What you will do: With pictures excluded, copy word for word the lines in the data below from the line containing "Language, accent, spelling, part" through the line containing "Mel spectrogram, 2.4".

Task inputs:
BEGIN
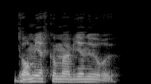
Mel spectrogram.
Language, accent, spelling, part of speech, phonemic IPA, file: French, France, dormir comme un bienheureux, verb, /dɔʁ.miʁ kɔm œ̃ bjɛ̃.nø.ʁø/, LL-Q150 (fra)-dormir comme un bienheureux.wav
- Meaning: to sleep like a baby, to sleep the sleep of the just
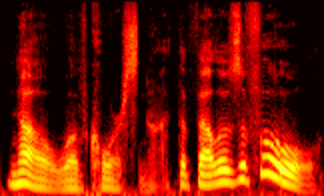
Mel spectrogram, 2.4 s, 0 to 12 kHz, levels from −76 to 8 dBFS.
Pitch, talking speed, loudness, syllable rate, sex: 135 Hz, 195 wpm, -17 LUFS, 4.3 syllables/s, male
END
Answer section:
Language, accent, spelling, part of speech, phonemic IPA, file: French, France, dormir comme un bienheureux, verb, /dɔʁ.miʁ kɔm œ̃ bjɛ̃.nø.ʁø/, LL-Q150 (fra)-dormir comme un bienheureux.wav
- Meaning: to sleep like a baby, to sleep the sleep of the just
Mel spectrogram, 2.4 s, 0 to 12 kHz, levels from −76 to 8 dBFS.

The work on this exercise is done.